To cash in on consumers’ willingness to pay higher prices for green products, several companies are promoting conventional products as green by highlighting a few green attributes. Researchers at Drexel University looked at how consumers perceive such attempts and whether they are effective in convincing consumers to pay more for products that aren’t comprehensively green.
Doctoral candidates Jeonggyu Lee and Siddharth Bhatt together with Rajneesh Suri, PhD, vice dean for research and professor of marketing in Drexel’s LeBow College of Business, found that consumers are more likely to pay a higher price for a truly green product, but they will not for greenwashed items—those with only a few green attributes, such as:
- Coca-Cola Life that promotes its “green” cans by replacing some of the sugar in their signature beverage with stevia (a natural ingredient), but the rest of the ingredients are unaltered.
- Dasani that sells water in a “Plant Bottle” which is a plastic bottle made with only 30 percent plant-based materials. Aquafina also has an “Eco-Fina Bottle” that is made with 50 percent less plastic.
- Huggies sells “pure and natural” diapers that are made from organic cotton but only for the exterior shell. The interior of the diaper isn’t any different from the other non-organic diapers.
There is a widespread prevalence of greenwashing in industries ranging from soft drinks to electronics, and the list goes on. According to the researchers, when it comes to these types of products, consumers tend to read the ingredients and look at labels more closely before deciding to pay the higher price.
“When an otherwise conventional product is promoted as green, the incongruence between its otherwise high price and only a few green attributes become salient,” said Siddharth. “This heightens consumers’ concerns about the ethicality of the firm, leading them to scrutinize the monetary sacrifice associated with the purchase.”
The research also demonstrates that endowing the product with a few green attributes does not create a green perception for the product.
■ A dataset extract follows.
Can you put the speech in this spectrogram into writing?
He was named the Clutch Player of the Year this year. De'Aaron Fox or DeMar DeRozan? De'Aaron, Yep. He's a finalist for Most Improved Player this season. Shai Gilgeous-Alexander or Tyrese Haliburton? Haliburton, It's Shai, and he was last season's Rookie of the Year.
Consumers systematically evaluate the attributes and differentiate between comprehensively green products and their greenwashed counterparts.
The researchers conclude that to take advantage of consumers’ willingness to pay price premiums, marketers must focus on creating products that are bottom up green. “Only comprehensively green products are immune to negative product evaluations and the dire consequences of ethical stereotyping of the company itself,” said Jeonggyu.
Their paper, “When Consumers Penalize Not So Green Products,” is forthcoming in Psychology & Marketing.